You have it, all other primates have it, rats and mice have it, dogs and cats have it, horses, pigs, cows, and birds have it, countless other animals (and even fungi) have it. But it only does one thing: it breaks down polysaccharides such as starch.
Clearly this enzyme does not cause you to have the human body morphology. It’s deactivation, or mutations in it, does not cause you to become a pig, or a bird, or a fruit fly, or a fish, or a fungus. Humans who have defective or mutated versions of the gene, either can’t make it, or have less active versions of it (and might have various metabolic disorders, but they remain morphologically clearly human). They don’t grow bat wings, or trunks, or lion manes, or a segmented body, or feathers, or lay eggs. It is independent of morphology because it’s function is to digest carbohydrates, not to affect how your tissues grow and shape themselves.
Nevertheless, we can look at the nucleotide sequence of the gene encoding Alpha-amylase and see that it is slightly different in each species that has it. But the nucleotide sequence of this gene encoding the Alpha-amylase enzyme does not cause these organisms to have a particular body morphology. It’s function is independent of morphology. Mutations in Alpha-amylase do not cause a mouse to look more like a dog, or a dog to look more like a cat, or a horse to look more like a bat. That’s because the gene only encodes the amino acid sequence of an enzyme that breaks down chains of carbohydrates in food.
But if we subject the nucleotide sequence of the Alpha-amylase gene to a phylogenetic inference, we get a tree that is very similar to the one we get from morphology. Why would that be the case? The only answer that makes logical sense is that the nucleotide and amino acid sequence of the gene is constrainted by it’s history, as in the genealogy of the organism, just as the morphology is.
This is just incoherent. But I see you wrote “100% RETARD” in all caps. How ironic.
In this context, ‘RETARD’ is not an attribute of any particular person.
How so? For any organism, its genome comes in ONE PIECE same as its morphology. Mentally breaking up one and pretending its parts are independent is the same as mentally breaking up the other and pretending its parts are independent. Is this hard for you?
Same unaddressed problems, same inability to show that any nonindependence is enough to keep trees from different sets of characters from reinforcing each other.
1. Can you summarize? You don’t seem to address anything I said.
2. This is not addressing the point either.
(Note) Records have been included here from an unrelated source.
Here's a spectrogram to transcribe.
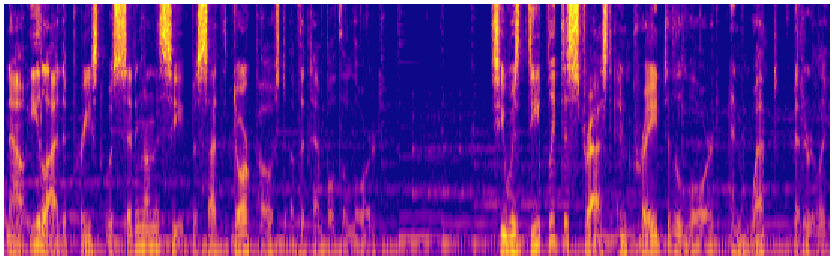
Now Eli the priest was sitting on the seat beside the doorpost of the temple of the Lord. She was deeply distressed and prayed to the Lord and wept bitterly.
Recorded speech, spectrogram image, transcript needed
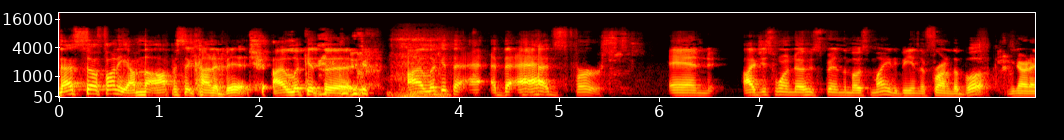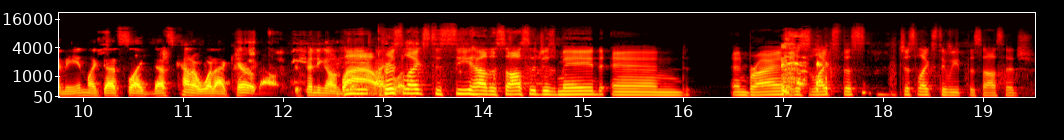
that's so funny. I'm the opposite kind of bitch. I look at the I look at the the ads first, and I just want to know who's spending the most money to be in the front of the book. You know what I mean? Like that's like that's kind of what I care about, depending on Wow. Chris I- likes to see how the sausage is made, and and Brian just likes this, just likes to eat the sausage.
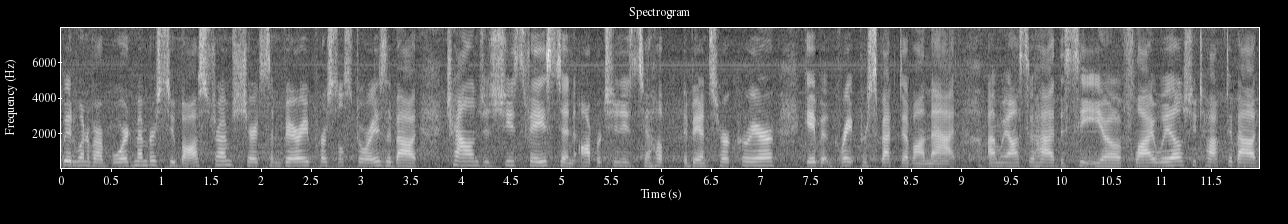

My comment was about the entire genome and the entire morphology, not about genes. It is only saying that whatever classification done on the basis of the genome is bound to match another classification done on the basis of morphology because the two are 100% correlated. For instance, a human gene, can only be found in humans with human genes and human morphology. Causation or not, it doesn’t matter.
Very funny. I take it you’re speechless. It’s OK. Go think about it, ask your coreigionists, and see if you can come up with something remotely plausible and logical.
Not expecting nonlin.org to be convinced, of course. I’m happy to let any lurkers who have seen our exchanges, and the very cogent comments of others, draw their own conclusions.
Seems you’re not getting any support here, Joe Felsenstein.
One more thing: Common descent is the ultimate redundant assumption.
Think about it, we’re still using the basic Linnaean taxonomy complete with his hierarchy because it worked in 1758 as well as today. Yet we all know he had no need – as we don’t – for the “common descent” hypothesis that came 100 years later anyway. Furthermore, taxonomy is based on OBSERVABLE ‘shared characteristics’, not on the imagined but NEVER OBSERVED “common descent”.
This brings back Carl Sagan’s funny definition of life: “a system capable of evolution by natural selection”:
Astronaut: “Houston, we found something that looks like life”
Houston: “Well, is it capable of evolution by natural selection”
Astronaut: “How would I check that? Let me ask it.”